The remake of "Total Recall" has done something pretty impressive — made critics nostalgic for Arnold Schwarzenegger.
As an actor, the former California governor rarely received much in the way of rave reviews, but most of America's top critics said that the original version of Philip K. Dick's science fiction thriller, which starred Schwarzenegger, had an over-the-top flair that the current incarnation lacks.
With a lowly 31 percent rotten score on critics aggregator Rotten Tomatoes, the new film has collected more pans than praise. Twenty years later, with a heap of "Recall" knock-offs like David Fincher's "The Game" still fresh in the mind, the film is getting knocked around for being a tired retread of overly familiar themes.
"Total Recall" stars a slim-waisted Colin Farrell, trying his best to replace Ahnuld's brawny shoulders, along with Jessica Biel and Kate Beckinsale. Len Wiseman (“Underworld”) takes over the directing chores from Paul Verhoeven (“Showgirls”) for this go-round. It opened in theaters on Friday.
In TheWrap, Leah Rozen credited Farrell with adding a "mischievous twinkle" to his performance, but found the rest of the film generic and lazy.
"Five minutes after walking out of this 'Total Recall,' you’ll be hard-pressed to recall a moment of it," Rozen writes.
Christopher Orr, writing in the Atlantic, agreed that the movie essentially boils down to one long chase sequence with none of the wit of Dick's original short story.
"I was no particular fan of the first Total Recall, but I confess that this flat, by-the-numbers remake made me a tad nostalgic for its bombastic preposterousness, the high-tech Halloween masks (the movie actually won an Oscar for its special effects) and conjoined telepaths and Considuh daht a divhorce," Orr wrote.
Also finding it difficult to muster any enthusiasm was The New York Times' A.O. Scott, who said that Wiseman had tossed aside a chance at political allegory in favor of explosions and general cinematic bombast. He also faulted the film's manic approach to exposition.
"So much information is thrown at you in such a haphazard fashion that your ability to care dwindles along with your willingness to enjoy any of it," Scott wrote.

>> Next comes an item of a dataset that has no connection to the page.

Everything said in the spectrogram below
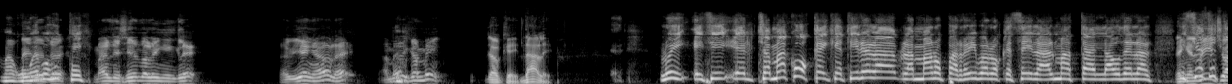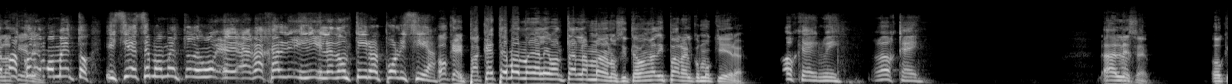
Me huevos usted. Maldiciéndole en inglés. Está bien ahora, ¿eh? American Me. Ok, dale. Luis, y si el chamaco ok, que tire la- las manos para arriba, lo que sea, y la arma está al lado de la. En y el si ese bicho la chamaco tiene. de momento, y si ese momento de, eh, agaja y, y le da un tiro al policía. Ok, ¿para qué te mandan a levantar las manos si te van a disparar como quiera? Ok, Luis. Ok. Ah, listen. Ok,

The Washington Post's Jen Chaney agreed that the film shouldn't make any ten-best lists, but unlike Orr she found it to be an improvement on Verhoeven's vision. In particular, she cited Farrell's more naturalistic take as a nice contrast with Schwarzenegger's less-than-nuanced interpretation of the lead role.
"As Quaid, Farrell displays an ever-evolving combination of bewilderment, terror and über-confidence as a man with no idea how he learned to handle ammunition, yet capable of firing guns while doing an action-hero gymnastic routine," Chaney writes. "He brings realism to a hyper-real situation, something that eluded Schwarzenegger the first time around."
Also finding more to love than lament in the remake was the Chicago Sun-Times' Roger Ebert, who praised the action sequences, but ultimately said they couldn't match the pleasures of the original.
"Total Recall' is well-crafted, high energy sci-fi," Ebert wrote. "Like all stories inspired by Philip K. Dick, it deals with intriguing ideas. It never touched me emotionally, though, the way the 1990 film did, and strictly speaking, isn't necessary."